Lizzy
18 days ago
Reply to  Ryan McDougal

Ryan, thank you for taking point! I was honored to work with two other handlers from the Vietnam conflict. I believe that Scout Dog handlers in VN were frighteningly cool and courageous. One of the biggest factors of PTS in handlers was the terrible loss of their dogs. There is a wonderful memorial to the dogs at the USS Alabama Battlefield in Mobile, AL. One of my vets dogs is memorialized there. Many blessings.

Patrick Granahan
19 days ago

Mike this brought back memories….some not very pleasant….I served in the Air Force from 1966 to 1970. The Vietnam war was a waste of money and men.
I saw it first hand.
Family service: My father served USAF in WWII and Air Force Reserve for a total of 30 years……my 3 Uncles served in WWII….my brother served in USAF Reserve but never saw combat (just lucky I guess ! ).

Drew
19 days ago

Mike,

Thanks for writing this and many thanks and much appreciation to all who served and to those currently serving.

Patrick Granahan
19 days ago
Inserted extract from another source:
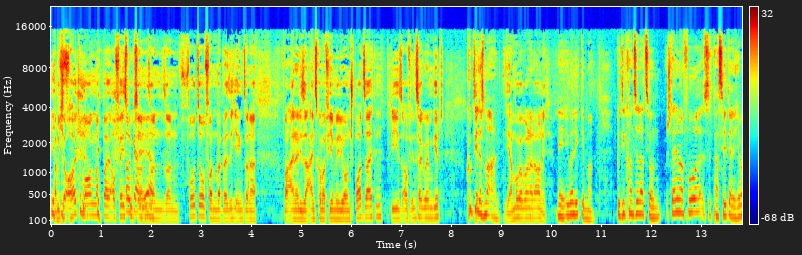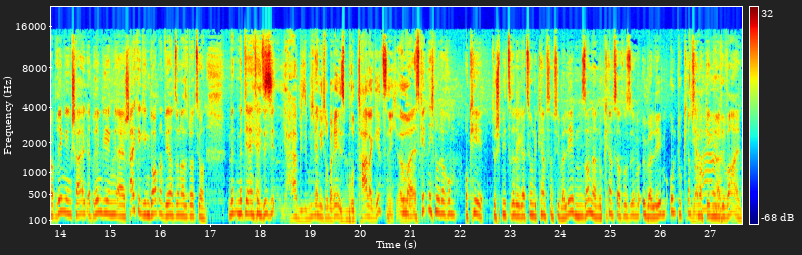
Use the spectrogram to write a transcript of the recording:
Habe ich heute Morgen noch bei, auf Facebook okay, so, ein, ja. so, ein, so, ein, Foto von, was weiß ich, irgendeiner, von einer dieser 1,4 Millionen Sportseiten, die es auf Instagram gibt. Guck dir das mal an. Die Hamburger wollen das auch nicht. Nee, überleg dir mal die Konstellation. Stell dir mal vor, es passiert ja nicht, aber Bremen gegen Schalke, äh, Bremen gegen äh, Schalke gegen Dortmund wäre in so einer Situation. Mit, mit der Intensität. Ja, müssen wir nicht drüber reden. Ist brutaler geht's nicht. Also Guck mal, es geht nicht nur darum, okay, du spielst Relegation, du kämpfst ums Überleben, sondern du kämpfst auch ums Überleben und du kämpfst ja. auch noch gegen den Rivalen.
Mike this brought back memories….some not very pleasant….I served in the Air Force from 1966 to 1970. After graduating from the Defense Information School for Radio and Television Broadcasting I was assigned to duty at the network television station, American Forces Philippine Network…TV8….Clark Air Base.
Clark Air Base was one of several locations to receive the never ending plane loads of wounded from Vietnam. They landed in C-141 hospital planes and were loaded into convoys of buses set up as hospital transports. Clark had a huge hospital and saved many lives…..Clark also had a mortuary that processed an endless stream of victims from Vietnam.

Larry S
19 days ago
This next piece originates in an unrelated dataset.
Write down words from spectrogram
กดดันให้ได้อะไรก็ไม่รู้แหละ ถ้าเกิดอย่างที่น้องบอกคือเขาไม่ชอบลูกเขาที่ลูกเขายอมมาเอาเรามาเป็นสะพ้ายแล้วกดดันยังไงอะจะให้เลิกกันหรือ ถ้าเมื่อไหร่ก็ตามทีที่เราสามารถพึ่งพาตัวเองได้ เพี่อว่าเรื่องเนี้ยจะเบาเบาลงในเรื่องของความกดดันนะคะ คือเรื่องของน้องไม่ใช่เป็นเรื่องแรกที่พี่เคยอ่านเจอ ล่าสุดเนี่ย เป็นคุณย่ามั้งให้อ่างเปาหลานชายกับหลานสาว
Thanks for your family’s story Mike. You asked, so I’ll tell you mine. 

Both my grandfathers served in WWI … on opposite sides. My German grandfather immigrated to the US in the early 1920’s. By the 1940’s he was raising 4 kids in a village outside New York City, where my American grandfather was also living. Their kids went to the same high school and became sweethearts. My grandfathers became good friends. 

In WWII my dad was Navy, a Fighter Director, on the pocket aircraft carrier Petroff Bay. His brother was Army Air Corps, a B-17 pilot. On his last training flight, the plane exploded on take off. I was born while Dad was out in the South Pacific. I was given my Uncle Larry’s name.